And so Veith's comment on how good literature--and good art, I would suppose, though not being an artist I shouldn't dare speculate--should empower you to live your real life more fully, with greater appreciation and value and understanding, became something that adjusted my perspective of Pinterest. (you weren't expecting that now, were you?)
I thoroughly enjoy Pinterest, as should be pretty obvious, and as such Veith's words were helpful in learning to have a balanced relationship with it. As with anything else, it can become a black hole of time wastage. In particular you can end up constructing your ideal life vicariously in boards, neglecting your actual life. (I used to think that the temptation to get lost in virtual reality was absurd in computer games and Sims etc, but here I see its very real appeal!) Apply Veith! It's pretty straightforward with Pinterest--your pinning ideally should end up enhancing your real life. Master a great recipe or learn how to create something, throw a wonderful party, or have a badass room makeover.

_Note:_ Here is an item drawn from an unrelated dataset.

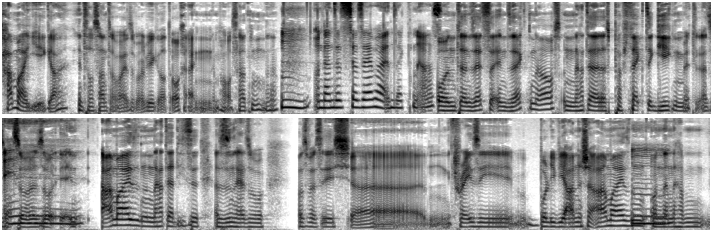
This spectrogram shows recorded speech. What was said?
Kammerjäger, interessanterweise, weil wir gerade auch einen im Haus hatten. Ne? mm, und dann setzt er selber Insekten aus. Und dann setzt er Insekten aus und dann hat er das perfekte Gegenmittel. Also Äh. so, so Ameisen, und dann hat er diese, also sind halt so, was weiß ich, äh, crazy bolivianische Ameisen Mhm. und dann haben,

Whatever. It's a good sign if it gets you excited to get off the screen and do something about reality.
I appreciate Veith's wisdom and John Berger's insight, for helping me be more conscious of the effect that certain things in the media have on me. For helping me appreciate and value my own life better, and be better equipped to use it better. And of course, for helping me to identify life-changing value in what I read and see--whether through the experience of truth (and I think of Dostoevsky) or beauty (and I think of Shakespeare) or--what a great blessing!--both (and I think of C.S Lewis and John Donne.)
a small voice
Ci thinks some of God's greatest blessings to mankind are